Experts predict the future networked society will be the result of a merger of the physical and digital worlds, thanks to the explosive growth of wireless sensor networks in everything from vehicles to raincoats.
Objects will be able to identify and locate each other, and 'chat amongst themselves', through advanced radio interfaces. Self-organised 'edge networks' - providing enhanced data rates for mobile and smart telephones - will become more common. People will be able to borrow bandwidth or piggyback on 'sharer' networks if they find themselves out of coverage.
The fixed networking environments and relationships that define today's infrastructure will evolve into ad-hoc relationships with greater flexibility and autonomy to meet the needs and budgets of users on the go.
Much of this fancy-sounding functionality is already available, or in the pipeline, thanks to developments in late-generation smart phones and networks. But technologists are not resting on their laurels.
This fast-evolving networking environment requires forward-looking research and governance policies, and may involve whole new principles and methods to design, develop, control and manage future multi-technology architectures. Dealing with the diversity of these scientific and socio-economic challenges calls for an integrated, end-to-end approach. This is where the EU-funded project 'Anticipating the network of the future - from theory to design' (EURO-NF) stepped in.

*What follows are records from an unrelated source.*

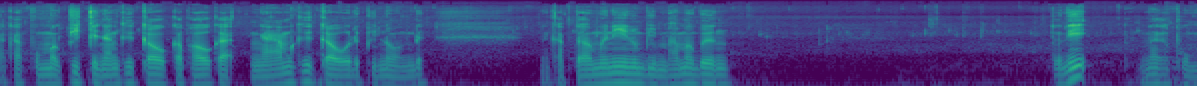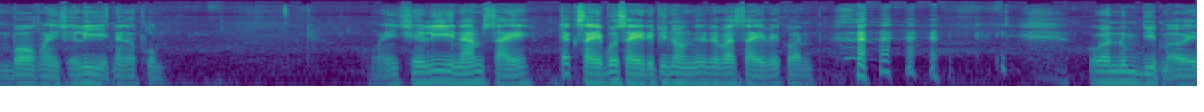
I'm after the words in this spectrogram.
นะครับผมมักพริกกันยังคือเก่ากระเพรากะงามคือเก่าเด้อพี่น้องเด้อนะครับแต่ว่ามื้อนี้นุ่มบิมพามาเบิงตัวนี้นะครับผมบอหอยเชอรี่นะครับผมหอยเชอรี่น้ำใสจักใสบ่ใสเด้อพี่น้องเด้อแต่ว่าใส่ไว้ก่อนว่านุ่มบิมเอ่ย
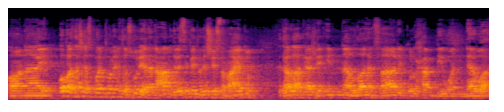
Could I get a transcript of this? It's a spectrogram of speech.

The 54-month project pooled the talents of a whopping 35 partners from all over Europe and Israel. EURO-NF thus built on the successful EURO-NGI/FGI 'Network of Excellence', funded under FP6, to form the largest 'Collective intelligence think tank' on networks of the future so far, and help establish and stimulate European expertise in the field of future networks.
'EURO-NF was like a funnel with several outlets,' says Markus Fiedler, professor at Blekinge Institute of Technology (BTH), Sweden, a EURO-NF partner. Existing work, new ideas and initiatives from the partners are entered at one end, he continues, and these are channelled into new projects and research directions with corresponding results and publications that benefit the European R&D landscape, including well-trained and networked students.
EURO-NF managed a gruelling schedule of integrating activities, such as researcher exchanges, summer schools, producing a knowledge map, and a series of events and workshops covering a range of topics, from next-generation internet developments and new trends in modelling to socio-economic issues affecting future networks.
Joint research projects aimed at improving knowledge in innovation-rich but under-represented areas were also supported within the EURO-NF framework. According to the team, these projects needed to be 'sharply focused, preferably on disruptive ideas on the networks of the future, and designed to gain new knowledge and explore the need for more research effort, anticipating scientific and technological needs'.
Take, for example, the joint project 'Impacts of network neutrality on the internet stakeholders' (INNIS) from EURO-NF's fifth call, which studied the question of network neutrality. This is a subject of 'vivid debate', according to the project team. They set out to elaborate and analyse models to investigate the potential consequences of network neutrality policies on the network ecosystem (with end-users, connection providers, content providers, and regulatory entities).
Meanwhile, the joint project 'Context-aware information dissemination in vehicular networks' (Cave-Net) investigated how, for example, taxi companies and public transport services, can leverage context-aware information - vehicle location, velocity, proximity, traffic density, delays, etc. - to improve service and performance.
On its web-portal, EURO-NF outlines in detail its many projects, events, integrating and dissemination activities, including a long list of publications from its research partners, and a link to the EURO-NF vision statement.
'This "vision" is in fact the result of a long-term, continuous brainstorming that we've been carrying out since our former project EURO-NGI,' says Kurt Tutschku, professor for Future Communication at the University of Vienna (endowed by A1TelekomAustria AG) and currently guest professor at BTH. He is the lead author of the vision statement.
Ambitious? Yes. But by leveraging the knowledge and market position of consortium partners, including industrial players, EURO-NF is helping to convert theoretical possibilities into innovative future network solutions and applications which benefit Europe and the economy.
The EURO-NF project received EUR 4.8 million (of total EUR 20 million project budget) in research funding under the EU's Seventh Framework Programme (FP7).
Link to project on CORDIS:
- FP7 on CORDIS 
- EURO-NF project factsheet on CORDIS 
Link to project's website:
- 'Anticipating the network of the future - from theory to design' project website 
- EURO-NF portal 
- EURO-NF Vision 
Links to related news and articles:
- Polish scientific pedigree - Copernicus to Curie, and beyond 
- Using wireless interference to advantage 
- Broadband - 'big-pipes' of potential growth 
Information Source: EURO-NF website, Markus Fiedler, professor at Blekinge Institute of Technology (BTH), Kurt Tutschku, professor for Future Communication at the University of Vienna (endowed by A1Telekom Austria AG) and currently guest professor at BTH